The feeless transaction mode of EOS is a perfect match for new traders who want to gain experience decentralized trading without too much expense.

So are Centralized Exchanges (CEX) doing enough to safeguard customer assets? The short answer is no, not yet. Despite their best efforts, there are simply inherent risks associated when using centralized structures. Decentralized trading is widely considered as the future of crypto exchanges and DEXs are leading the way in realizing this.

This is perhaps why some of the biggest and most established exchanges in the crypto industry have begun exploring decentralized exchange services for their customers, which is a clear indication that DEXs are indeed the natural evolution of cryptocurrency exchanges.

Transparency Disclosure
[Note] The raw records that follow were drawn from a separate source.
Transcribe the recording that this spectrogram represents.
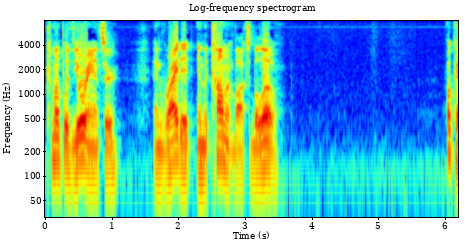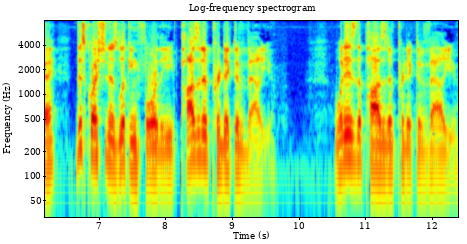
come up with your answer, and write it in the comment box below. Okay, this question is looking for the positive predictive value. What is the positive predictive value?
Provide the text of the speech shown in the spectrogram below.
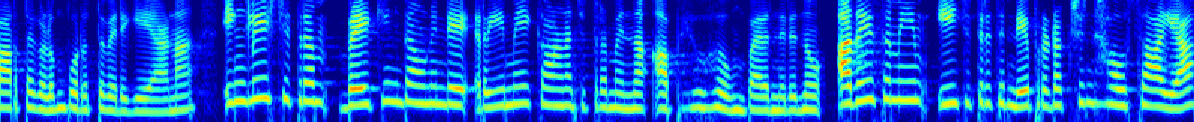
വാർത്തകളും പുറത്തുവരികയാണ് ഇംഗ്ലീഷ് ചിത്രം ബ്രേക്കിംഗ് ഡൌണിന്റെ റീമേക്കാണ് ചിത്രമെന്ന അഭ്യൂഹവും പരന്നിരുന്നു. അതേസമയം ഈ ചിത്രത്തിന്റെ പ്രൊഡക്ഷൻ ഹൌസായ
The above article is a commissioned work for Newdex. I was tasked to write a comparative article between Centralized Exchanges and Decentralized Exchanges. Total creative freedom was given to me. All the information stated above came from my own research and statements are of my own opinion based on my experience and knowledge. It has not been edited by Newdex or any of the aforementioned projects in the article

Originally published in Hackernoon.